Continental climate
A continental climate is found in Calgary, Canada. Temperatures there are high in summer and low in winter; annual precipitation is low. This type of climate supports grasslands and cereal crops.


Maritime climate

A maritime climate is a climate that is strongly influenced by proximity to the sea. Britain has a maritime climate, which means that it has mild climate for its latitude. Oceans warm up more slowly than land, because the heat of the Sun is spread out through a great depth of water and because ocean currents allow the heat to move vertically as well as horizontally. However, oceans also retain heat for much longer than land. For this reason, climatic conditions near an ocean tend to be much warmer in winter and slightly cooler in summer than in inland areas at the same latitudes. In addition to the effects on temperature, the sea also influences precipitation, which is greater than in inland locations.


Maritime climate
The Canadian city of Vancouver has a mid-latitude maritime climate, with warm summers and mild winters. Monthly temperature ranges are greater in summer, precipitation is highest in winter.
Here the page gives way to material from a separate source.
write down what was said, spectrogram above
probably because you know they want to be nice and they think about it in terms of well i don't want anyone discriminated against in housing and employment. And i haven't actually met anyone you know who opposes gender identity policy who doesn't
The maritime climate in Britain is most marked in the Isles of Scilly, Cornwall, where the average temperature in winter is about 7°C (45°F) – about the same as the Mediterranean coat of France. In the summer, the temperature averages 16°C (61°F), and the total annual rainfall is about 800 mm (32 in). Moving eastwards into Europe, along similar latitudes, the climate gradually changes to a continental climate, such as that in Germany, where the corresponding figures would be about 0°C (32°F), 19°C (66°F), and 550 mm (22 in).
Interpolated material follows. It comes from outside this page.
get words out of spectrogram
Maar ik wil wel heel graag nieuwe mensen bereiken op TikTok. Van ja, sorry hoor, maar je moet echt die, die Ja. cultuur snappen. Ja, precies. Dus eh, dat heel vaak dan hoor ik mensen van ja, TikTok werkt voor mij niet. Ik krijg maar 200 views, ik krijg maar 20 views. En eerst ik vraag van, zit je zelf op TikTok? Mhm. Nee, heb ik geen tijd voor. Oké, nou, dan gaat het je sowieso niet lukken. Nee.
Mediterranean climate

A Mediterranean climate (Fig 3) is a type of climate associated with the countries surrounding the Mediterranean Sea, but also found in southern California, central Chile, and parts of Australia. Summers are hot and sunny, averaging 25°C (77°F) or more; winters are mild, ranging from 5°C to 15°C (41°–57°F). Summers are very dry but winters can be quite wet, with up to 600 mm (24 in) of rainfall, some of which come as thunderstorms at the end of the summer.


Branches of climatology

Climatology is the study of Earth's climates. Physical climatology investigates the relationships between temperature, pressure, winds, precipitation, and other weather phenomena. Regional climatology considers latitude and other geographical factors, e.g., the influence of large land masses in the climatic study of a particular place or region.


Climate modeling

Climate modeling is the use of a computer to simulate Earth's climate. Physical data, such as temperature, pressure, wind direction, and so on are manipulated mathematically by a powerful computer to give a model of Earth's whole climatic system. Researchers can vary various parameters to see what changes occur. In this way they can study the effects of the greenhouse effect and global warming, or what would happen if there was a significant change in the amount of radiation from the Sun. Such modeling can be limited by scientists' understanding of the key factors controlling climates.